In the second game, the contrast was just a bleak. Royal starter Larry Gura begged out of the game after only six innings and 82 pitches, despite the fact that he was well rested, looked sharp and frequently throws 130 pitches a game. When you walk up to your manager after the sixth inning and say, "I've lost my fast ball," it only means one thing. You want out. If you want to stay in, if you relish the combat, if you've waited your whole life to get into a nice World Series pitching duel against a great foe, you don't start moaning after 82 pitches. And you leave the manager only one choice: get this guy out of here before he spoils the whole barrel.

Had Gura lasted a few more outs, then perhaps Dan Quisenberry, who retired the first four men he faced, would have wrapped up a save before the Phils ever got wise to his sinker.

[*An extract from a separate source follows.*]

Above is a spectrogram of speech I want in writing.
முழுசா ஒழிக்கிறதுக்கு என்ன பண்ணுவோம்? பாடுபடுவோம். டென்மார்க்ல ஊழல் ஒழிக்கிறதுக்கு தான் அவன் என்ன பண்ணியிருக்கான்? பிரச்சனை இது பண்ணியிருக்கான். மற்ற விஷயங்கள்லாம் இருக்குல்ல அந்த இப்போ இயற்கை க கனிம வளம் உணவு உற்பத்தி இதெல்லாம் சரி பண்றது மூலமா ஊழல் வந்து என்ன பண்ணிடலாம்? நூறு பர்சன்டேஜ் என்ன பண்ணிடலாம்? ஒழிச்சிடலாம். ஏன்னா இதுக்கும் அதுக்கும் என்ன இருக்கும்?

By contrast, the Phillies would have needed a gun to get Steve Carlton off the mound. He was exhausted, having pitched on short rest for weeks. He had lousy stuff. He hated the slick, insufficiently rubbed-up balls the umps inflicted on him. And the Royals put 18 men on base against him. But he hung on for 159 pitches -- 59 of them in the last two innings. He was the horse. He didn't stick in for the victory because, after falling behind, 4-2, he surely thought he would lose. He came out for the eighth for one reason -- to rest the emaciated Phil bullpen for one more day.

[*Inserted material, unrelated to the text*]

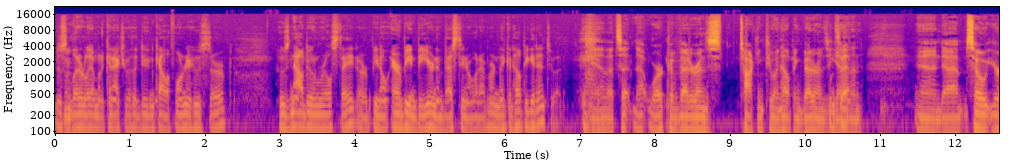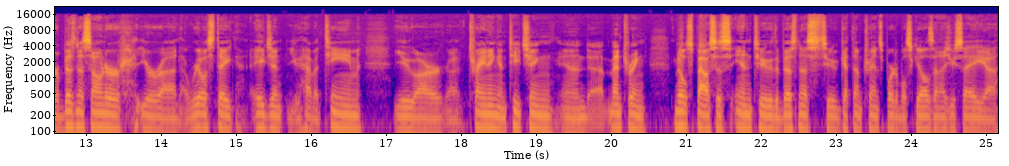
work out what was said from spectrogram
Just Mm. literally, I'm going to connect you with a dude in California who's served, who's now doing real estate or you know Airbnb or investing or whatever, and they can help you get into it. Yeah, that's that network of veterans talking to and helping veterans again. And and um, so you're a business owner, you're uh, a real estate agent, you have a team, you are uh, training and teaching and uh, mentoring mil spouses into the business to get them transportable skills. And as you say, uh,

Carlton went out with nothing, facing a possible humiliation, so the Phils might play better another day. Proof of how little he had was that, once the Phils went ahead, they brought in Ron Reed (not exactly Goose Gossage) to start the ninth. Before the Phils ever rallied for four in the eighth, Carlton was already out of uniform back in the clubhouse, arm in ice, screaming at the TV set, along with the Phillie Phanatic, for the Phils to get more runs.

Carlton's victory was earned. He merited it by coming out for the top of the eighth when he only had one conceivable motive: to help the team.

A team only needs a few thoroughbreds like Carlton. The Phils have three. Carlton, a big winner for the NL-champion St. Louis Cardinals in '67 and '68, sets the mood among starting pitchers. Tug McGraw, a mainstay of the '69 and '73 Mets teams that went to the Series, sets emotional policy in the bullpen, while also revving up the whole bench and stadium in the late innings. And, needles to say, Pete Rose, one of the chambers of the Cincinnati heart on the Big Red Machines of '70, '72, '75 and '76, is the epitome of what a big-game every-day player ought to be.

The Royals have Hal McRae. The Phils have Rose, who taught McRae all he knew, plus Carlton and McGraw. It is not an inconsiderable advantage. Glance back, even swiftly, and the pattern leaps up. The '79 Pirates had Willie Stargell; the Orioles had no one comparable. The '77-'78 Yankees had Thurman Munson, Sparky Lyle, Graig Nettles and a cast of gamers; the Dodgers ended those Series whining lamely. The '75-'76 Reds had Rose, Joe Morgan and Tony Perez, the standard by which glamour Series leadership is measured. The '72-'73-'74 Oakland A's had Sal Bando, Joe Rudi, Reggie Jackson, and Catfish Hunter.

What we see here is not just a quality of talent but a certain distinct flavor of personality -- dogged, inspirational, rise-to-the-occasion players who seem surrounded by an aura of certitude of eventual victory.

By comparison with these crews, the Royals suddenly seem a bit mild-mannered, like friendly young school teachers. That could change. If George Brett takes somebody into left field on the double-play pivot. If Hal McRae has a third baseman for lunch. If Willie Wilson suddenly starts making fools of Phillies the way he has terrorized fielders throughout the AL.

"Everybody likes to deny it," said Dallas Green after game two, "but baseball is still a game of emotion. Especially this time of year. And, right now, we've got it all."

The Royal hopes do not lie in medical reports or pitching matchups. They lie in their own hearts. The only way they will take the World Series from the Phillies is if they take if from them by force.

And, at this juncture, that will be far from easy.